• _Data_
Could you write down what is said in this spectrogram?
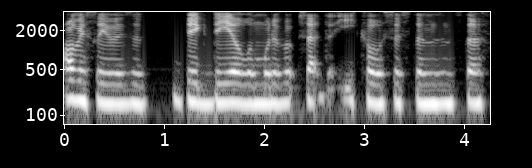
Obviously, it was a big deal and would have upset the ecosystems and stuff.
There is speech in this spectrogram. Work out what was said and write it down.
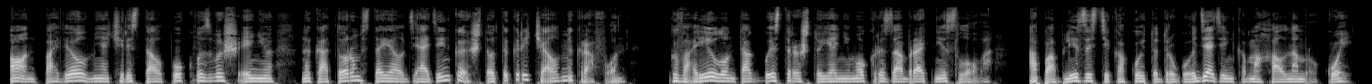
Он повел меня через толпу к возвышению, на котором стоял дяденька и что-то кричал в микрофон. Говорил он так быстро, что я не мог разобрать ни слова — а поблизости какой-то другой дяденька махал нам рукой.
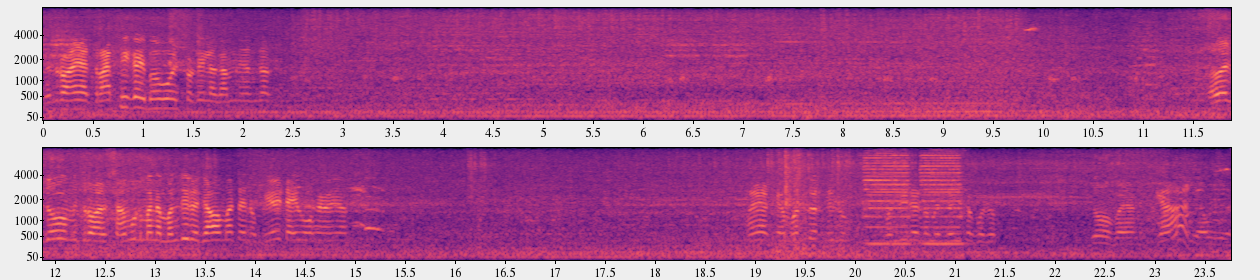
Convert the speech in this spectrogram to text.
મિત્રો અહીંયા ટ્રાફિક બહુ હોય ચોટીલા ગામની અંદર. હવે જો મિત્રો, આ સામુંડમાના મંદિરે જવા માટેનો ગેટ આવ્યો છે અહીંયા. અહીંયા ત્યાં મંદિર સીધું મંદિરે તમે જઈ શકો છો. જો ભાઈ ક્યાં જવું છે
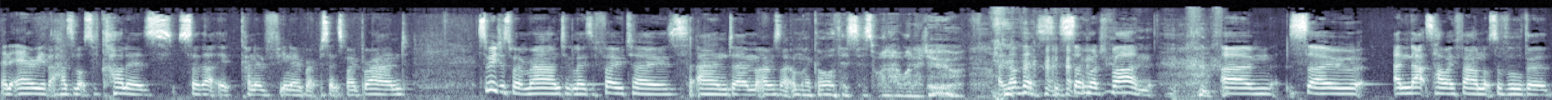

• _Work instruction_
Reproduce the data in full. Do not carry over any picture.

• _Response box_
Could you write down what is said in this spectrogram?
Obviously, it was a big deal and would have upset the ecosystems and stuff.
There is speech in this spectrogram. Work out what was said and write it down.
Он повел меня через толпу к возвышению, на котором стоял дяденька и что-то кричал в микрофон. Говорил он так быстро, что я не мог разобрать ни слова — а поблизости какой-то другой дяденька махал нам рукой.
Convert the speech in this spectrogram to text.
મિત્રો અહીંયા ટ્રાફિક બહુ હોય ચોટીલા ગામની અંદર. હવે જો મિત્રો, આ સામુંડમાના મંદિરે જવા માટેનો ગેટ આવ્યો છે અહીંયા. અહીંયા ત્યાં મંદિર સીધું મંદિરે તમે જઈ શકો છો. જો ભાઈ ક્યાં જવું છે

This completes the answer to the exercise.